Patient adherence during removable functional appliance therapy
Schafer K, Ludwig B, Meyer-Gutknecht H, Schott TC. Quantifying patient adherence during active orthodontic treatment with removable appliances using microelectronic wear-time documentation. Eur J Orthod 2015;37:73-80
Removable appliances are a common treatment modality used in both active and retentive phases of orthodontic treatment. It is well known that patient adherence is imperative for optimal therapeutic success. Until recently, it has been almost impossible for orthodontists to objectively evaluate how consistently patients were adhering to their prescribed wear times. The aim of this study was to quantify the adherence of active removable appliances during the first 3 months of treatment. This was a multicenter, prospective cohort study that evaluated how wear time was influenced by age, sex, device type, location of treatment, and health insurance status. One hundred forty-one patients were divided into 3 age groups: 7-9, 10-12, and 13-15 years. Each patient was treated either in one of 3 private practices in Germany or at the University Hospital of Tubingen, Germany. A temperature-sensitive microsensor, TheraMon Sensor, was placed in a standard activator, a Class III activator, or a maxillary expander, and the stored data were transferred at routine visits. The overall median wear time was 9.7 hours per day compared with the prescribed wear time of 15 hours per day; only 7.8% of the patients reached the prescribed 15 hours. Statistically significant differences were seen based on sex, age, location, and health insurance. Wear time decreased as age increased, with the youngest patients wearing their appliances for a median of 12.1 hours per day, and the oldest wearing them for 8.5 hours a day. Girls wore their devices longer in each age group by 1.3 hours. Wear times were significantly higher in patients with private health insurance during the first 3 months and in each month separately. There was no significant difference between device types.

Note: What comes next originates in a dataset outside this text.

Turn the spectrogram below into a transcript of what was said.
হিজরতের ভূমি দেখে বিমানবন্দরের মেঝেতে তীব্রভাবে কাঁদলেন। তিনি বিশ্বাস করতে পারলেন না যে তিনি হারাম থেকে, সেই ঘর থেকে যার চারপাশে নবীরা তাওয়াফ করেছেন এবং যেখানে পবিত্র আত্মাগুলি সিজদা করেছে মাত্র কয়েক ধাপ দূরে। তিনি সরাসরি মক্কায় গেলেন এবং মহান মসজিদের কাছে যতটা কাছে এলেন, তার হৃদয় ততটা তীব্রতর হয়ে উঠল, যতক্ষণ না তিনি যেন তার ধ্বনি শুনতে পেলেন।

Reviewed by Nicolas Freda
The sella turcica in subjects with Down syndrome
Korayem M, AlKofide E. Size and shape of the sella turcica in subjects with Down syndrome. Orthod Craniofac Res 2015;18:43-50

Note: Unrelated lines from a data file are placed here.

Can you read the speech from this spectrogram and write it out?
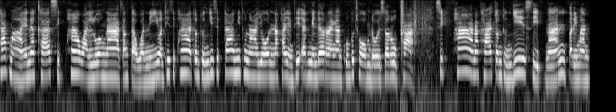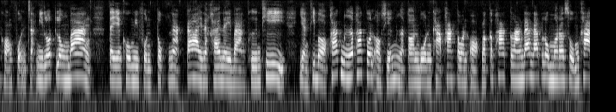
คาดหมายนะคะ 15 วันล่วงหน้า ตั้งแต่วันนี้วันที่ 15 จนถึง 29 มิถุนายนนะคะ อย่างที่แอดมินได้รายงานคุณผู้ชมโดยสรุปค่ะ 15 นะคะ จนถึง 20 นั้นปริมาณของฝนจะมีลดลงบ้าง แต่ยังคงมีฝนตกหนักได้นะคะ ในบางพื้นที่ อย่างที่บอกภาคเหนือภาคตะวันออกเฉียงเหนือตอนบนค่ะ ภาคตะวันออกแล้วก็ภาคกลางด้านรับลมมรสุมค่ะ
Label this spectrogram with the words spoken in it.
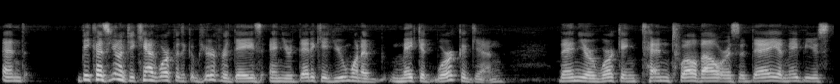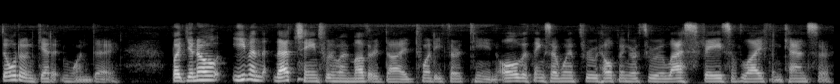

Down syndrome (DS) is a congenital anomaly caused by a third copy of chromosome 21. DS is associated with, but not limited to, growth delay, varying degrees of mental retardation, and thyroid disorders, which are mainly regulated by the pituitary gland. The development of the pituitary gland is coordinated with the sella turcica. The objective of this study was to study the size and shape of the sella turcica in persons with DS and compare them with matched controls without the syndrome. Sixty patients affected with DS of both sexes with an age range of 12 to 22 years were matched with 60 subjects without DS. Dental examinations and cephalometric radiographs were obtained and compared between the groups. All cephalometric radiographs were digitized and traced by 1 examiner using Dolphin software. The linear dimensions of the sella turcica were measured and compared in both groups. The results showed that sella turcica diameter and depth were significantly greater in the subjects with DS than in the controls. Likewise, a “normal” shape of sella turcica was significantly less frequent in the DS group. Also, the anterior wall was most likely to be oblique, in addition to the simultaneous presence of more than one other “abnormal” shape in the same patient. The size, shape, and morphology of sella turcica differ in subjects with DS when compared with the controls. Larger diameter and depth of the sella turcica were more commonly found in the DS group. Although the etiology of such variations still needs to be elucidated, this research will familiarize clinicians with the morphologic difference of the sella turcica in patients with DS.
Reviewed by Mohammed Al Jearah